ARTSPEAKS Series Kicks Off with Lecture by Donatella Saroli of MAXXI

On September 21, the John Cabot University Department of Art History, with the support of the Vanessa Somers Art Project, launched ARTSPEAKS, an open lecture series bringing leading academics, curators, artists, and other cultural professionals to JCU and the wider Roman community.

Donatella Saroli
Donatella Saroli

Dr. Donatella Saroli, Curatorial Researcher at Rome’s MAXXI National Museum of 21st Century Arts, drew an audience of nearly eighty students, faculty, and staff, in addition to Trustees and JCU President Franco Pavoncello. Her talk “Training One’s Imagination to Go Visiting: Artists, Institutions, and Curious Practices,” presented aspects of her research into the visual arts as informed by spatial politics, multi-species entanglements and feminist theory.

How can the concept of “visiting” help us to rethink cultural practices?
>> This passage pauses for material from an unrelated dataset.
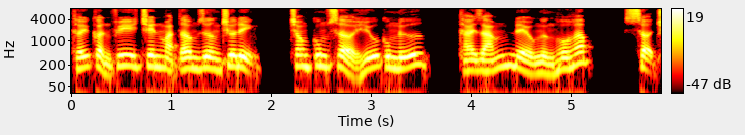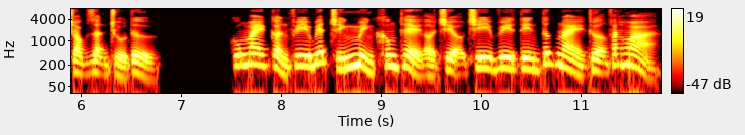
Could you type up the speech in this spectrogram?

Drawing from Hannah Arendt’s Lectures on Kant’s Political Philosophy, Dr. Saroli presented “visiting” as a disposition open to otherness, within a critical framework of embodied knowledge. “Visiting” suggests an individual disposition within dynamic social relations that eschews thinking on one’s own terms in another’s environment. “Visiting” does not presume knowledge of otherness, or rely on mere empathy, but aims to foster mutual discovery, and understanding. What “visiting” requires is a curious practice, as Vincianne Despret’s work on animal studies and observer-observant suggests, and as Donna Haraway’s thinking on multi-species entanglements further argues. For Dr. Saroli, “visiting” is indeed a curious practice: it is the cultivation of wild courtesy and curiosity. It is “politeness” understood not as antiquated rules of behavior but as a precaution against egocentric knowledge-production.

Visiting, curious practices and politeness were the central concepts defended by Dr. Saroli as protocols for advanced research and meaningful relations in the visual arts, as in culture more generally. In her capacity at MAXXI Rome and in her new responsibilities at MAXXI L’Aquila, these concepts guide her vision for what a contemporary museum could be: promoting engagement with local populations, rethinking territorial commitment, and making MAXXI L’Aquila an open laboratory to foster artistic and cultural exchange — to ask, “What if?”

The audience responded with a variety of questions, and lively conversation continued well into the very collegial reception that followed, providing students with the opportunity to meet the speaker and further imagine, together, the future of cultural institutions.

The next ARTSPEAKS lecture will take place at 6 pm on November 8 in the Aula Magna, welcoming curator, art critic, and art historian Dr. Cecilia Canziani. For more information on ARTSPEAKS, contact [email protected]

(Luca Fustagno)